What is a perfect National Guardsman? In the tradition of the Minuteman or Florida’s own Spanish Milicia, the perfect Guardsman must be a citizen engaged in the pursuits of a normal civilian life. He must also be a soldier, trained, equipped and willing to defend his nation from its enemies. He must be ready to assist the people of his state recover from the ravages of nature or chaos of civil unrest. He should be active in community affairs and have strong commitments to family and friends. All of his decisions and actions must be based on a profound understanding and acceptance of the virtues: duty, honor, country. In short, he must be like Sumter Lowry, Florida’s Perfect Guardsman.
Sumter Lowry was a Floridian, born in St. Augustine during a hurricane in 1893. The birth occurred in a civilian family house, but on property overlooking the Castillo San Marcos, then known as Fort Marion. This juxtaposition of the civilian and military was to be a major theme of Lowry’s life for most of the following 90 years.
Lowry attended grammar and high school in Tampa. He received his college education at the Virginia Military Institute. After graduation in 1914, he returned to Tampa and formed Company H, 2nd Florida Infantry. During the next two years he also began his business career and his family. As a citizen-soldier, Lowry needed a civilian profession. He became a businessman and was extremely successful. He owned several industrial enterprises, was a land developer in Florida and North Carolina, and he founded Liberty Life Assurance Company, now known as Gulf Life. All of his enterprises were successful and freed him from financial concerns for most of his life.
As a citizen of Florida and active member of his community, Lowry served on the boards of numerous civic service organizations, supported a number of private charities and contributed money, time and equipment to many public organizations. He was a dedicated family man, and not just to his immediate family. He was an enthusiastic supporter of all activities associated with the extended Lowry-Avery-Parkhill clans of Florida and South Carolina.
Lowry was also a soldier of his state. He was called out many times to help preserve civil order and assist those suffering from the effects of storms and floods. It was Lowry who, faced by a large and angry mob in 1917, lined up his few soldiers and told the crowd he’d shoot anyone who crossed the line. A voice in the back of the crowd said he knew Lowry and guessed he’d do what he said. The crowd went home. It was Lowry, when another riotous and violent crowd set up a machine gun to use against the police and soldiers guarding a prisoner, responded by setting up a machine gun of his own. When the mob leaders directed fire at Lowry’s men, he had them fire back. The riot ended a short time later with Lowry’s men in control.

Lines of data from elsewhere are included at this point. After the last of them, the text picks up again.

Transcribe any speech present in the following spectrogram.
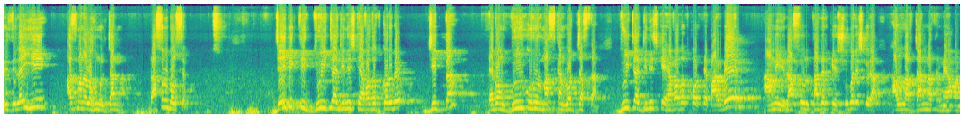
রিজলাইহি আজমান আলহমুল জান্নাহ। রাসূল বলছেন, যেই ব্যক্তি দুইটা জিনিসকে হেফাজত করবে, জিব্বা এবং দুই উরুর মাঝখান লজ্জাস্থান, দুইটা জিনিসকে হেফাজত করতে পারবে, আমি রাসূল তাদেরকে সুপারিশ করে আল্লাহর জান্নাতের মেহমান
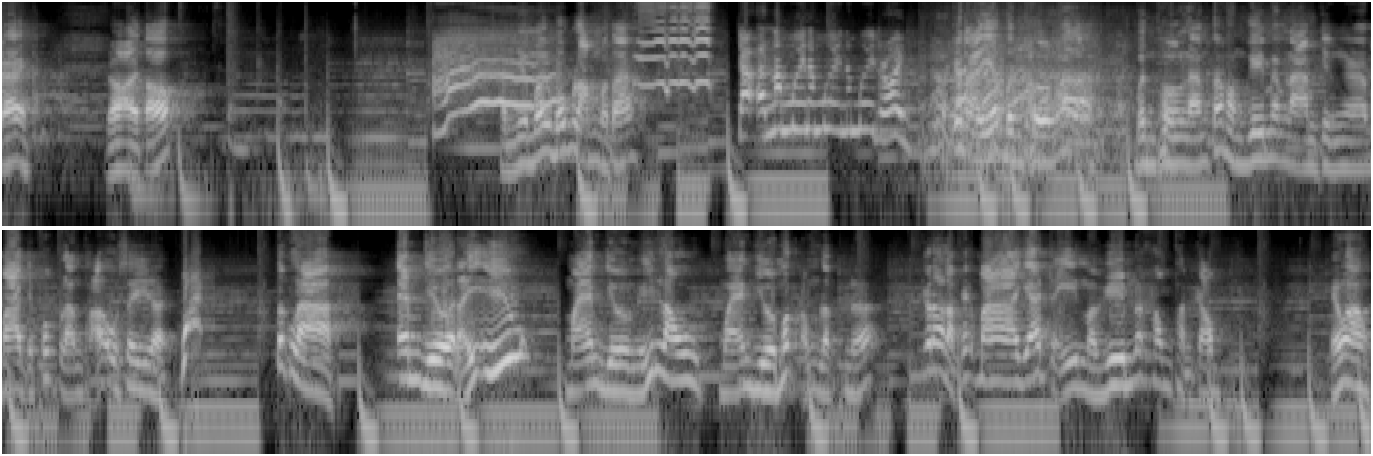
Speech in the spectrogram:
Ok Rồi tốt Hình như mới 45 mà ta. Chà, 50 50 50 rồi. Cái này á bình thường á là bình thường làm tới phòng game em làm chừng à, 30 phút là em thở oxy rồi. Tức là em vừa đẩy yếu mà em vừa nghỉ lâu mà em vừa mất động lực nữa. Cái đó là cái ba giá trị mà game nó không thành công. Hiểu không?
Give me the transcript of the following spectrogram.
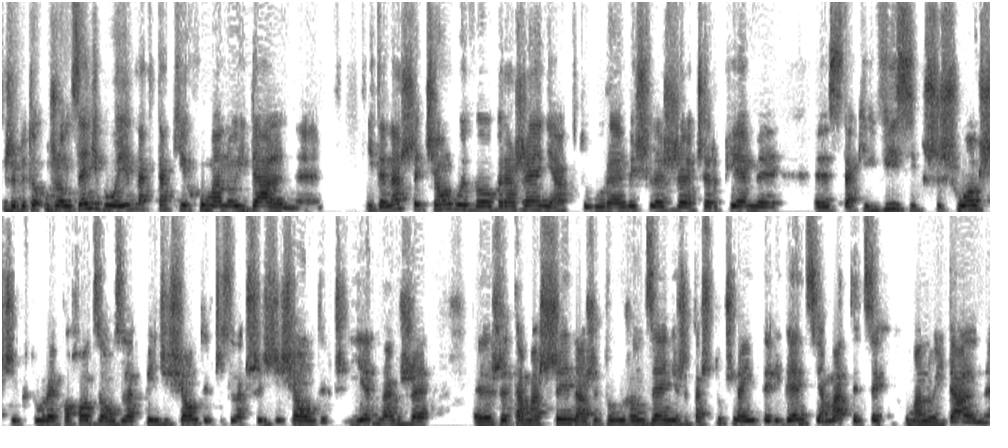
żeby to urządzenie było jednak takie humanoidalne. I te nasze ciągłe wyobrażenia, które myślę, że czerpiemy e, z takich wizji przyszłości, które pochodzą z lat 50. czy z lat 60., czyli jednak, że, e, że ta maszyna, że to urządzenie, że ta sztuczna inteligencja ma te cechy humanoidalne,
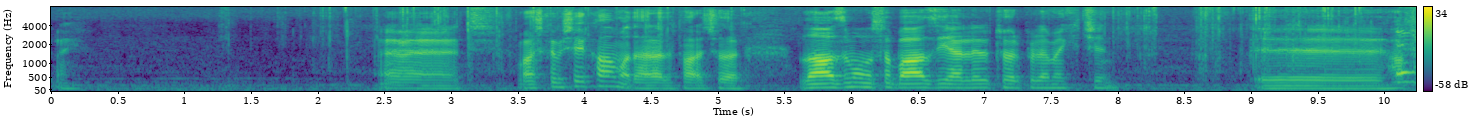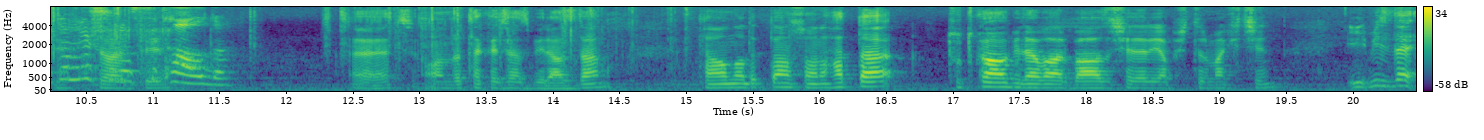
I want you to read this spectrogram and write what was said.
Şurayı. Evet. Başka bir şey kalmadı herhalde parçalar. Lazım olursa bazı yerleri törpülemek için ee, Evet hafif ama şurası törpü. kaldı. Evet, onu da takacağız birazdan. Tamamladıktan sonra hatta tutkal bile var bazı şeyleri yapıştırmak için. İ- Biz de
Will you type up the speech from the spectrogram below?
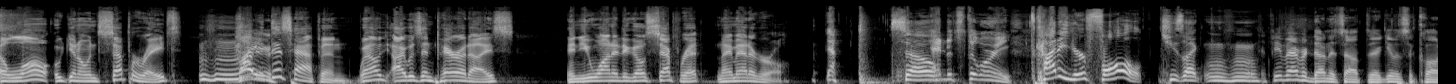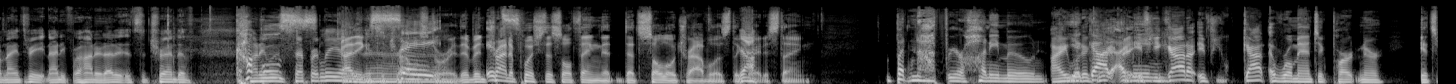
alone, you know, and separate, Mm-hmm. how did this happen? Well, I was in paradise and you wanted to go separate, and I met a girl. yeah. So End of story. it's kind of your fault. She's like, mm-hmm. If you've ever done this out there, give us a call 938-9400. It's the trend of honeymoon Couples- separately. I think it's a travel Say story. They've been trying to push this whole thing that, that solo travel is the Yeah. greatest thing. but not for your honeymoon. I You would agree. got- I mean, if you got a if you got a romantic partner, it's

But a Guardsman does not only serve his private interests and those of his state. A guardsman may be called to serve his nation. Lowry was called to national service on three occasions. He served with the 2nd Florida on the Mexican Border in 1916-1917, and with the 1st Division during the First Wold War. He was commander of the 56th Artillery Brigade, 31st Division, during the Second World War and served with them in the New Guinea campaign against the Japanese. A grateful government awarded him the Distinguished Service Medal for his service in the South Pacific.

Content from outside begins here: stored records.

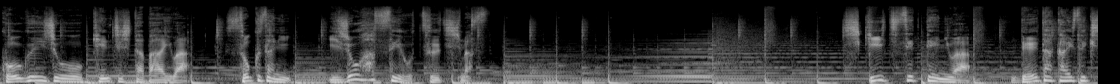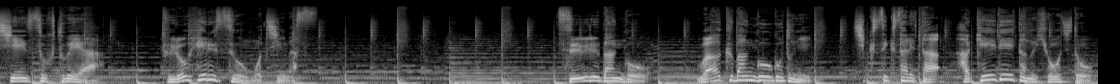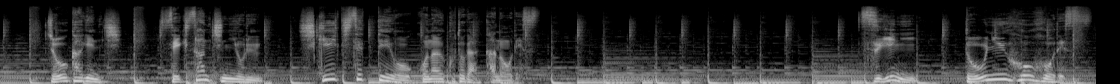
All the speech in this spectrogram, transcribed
工具異常を検知した場合は即座に異常発生を通知します。敷地設定にはデータ解析支援ソフトウェアプロヘルスを用います。ツール番号ワーク番号ごとに蓄積された波形データの表示と浄化源地積算値による敷地設定を行うことが可能です。次に導入方法です。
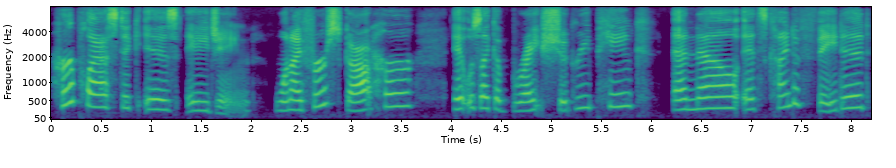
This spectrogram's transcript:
Her plastic is aging. When I first got her, it was like a bright sugary pink, and now it's kind of faded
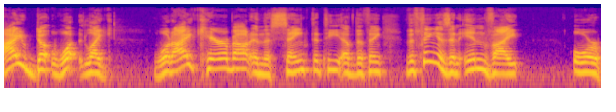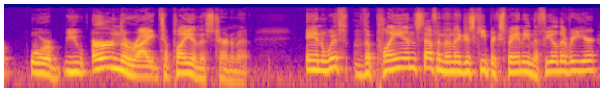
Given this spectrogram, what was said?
I don't, what, like, what I care about and the sanctity of the thing, the thing is an invite or, or you earn the right to play in this tournament. And with the play-in stuff, and then they just keep expanding the field every year.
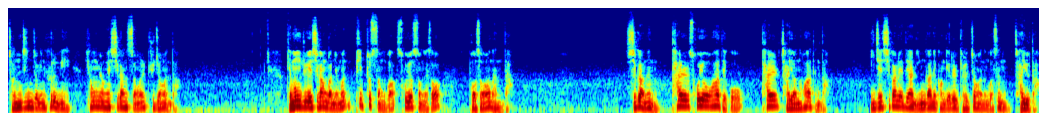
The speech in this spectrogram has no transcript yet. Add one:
전진적인 흐름이 혁명의 시간성을 규정한다. 계몽주의의 시간관념은 피투성과 소요성에서 벗어난다. 시간은 탈소요화되고 탈자연화된다. 이제 시간에 대한 인간의 관계를 결정하는 것은 자유다.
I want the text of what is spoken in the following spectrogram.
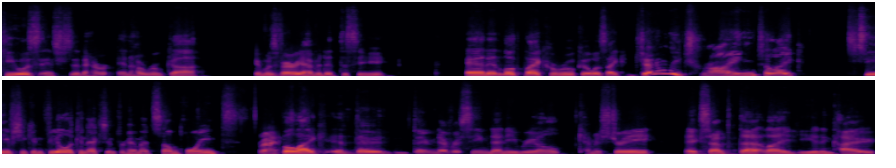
he was interested in, her, in haruka it was very evident to see and it looked like haruka was like generally trying to like see if she can feel a connection for him at some point Right. but like there there never seemed any real chemistry except that like Eden Kai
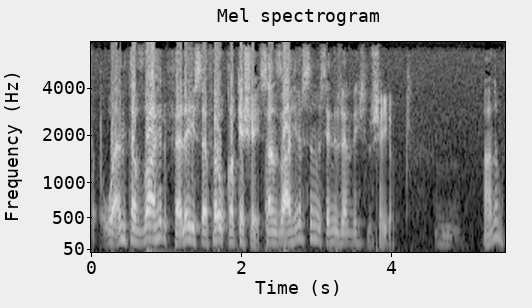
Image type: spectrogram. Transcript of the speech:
ve sellem ve ente zahir feleyse fevkake şey. Sen zahirsin ve senin üzerinde hiçbir şey yok. Hmm. Anladın mı?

Following the Second World War, Sumter Lowry commanded the 51st Division, National Guard. He retired to civilian life in 1952, a Lieutenant General in the Florida National Guard. For the next 30 years, until his death at age 91 in 1985, he continued active in business, community affairs and politics. He remained interested in the Florida guard and established the Lowry Award, given annually to a Florida Guardsman who best demonstrates those virtues of patriotism, leadership and service to community, state and nation both as a soldier and as a civilian. In effect, it’s an award for those who most reflect the life and character of Florida’s Perfect Guardsman, Sumter deLeon Lowry.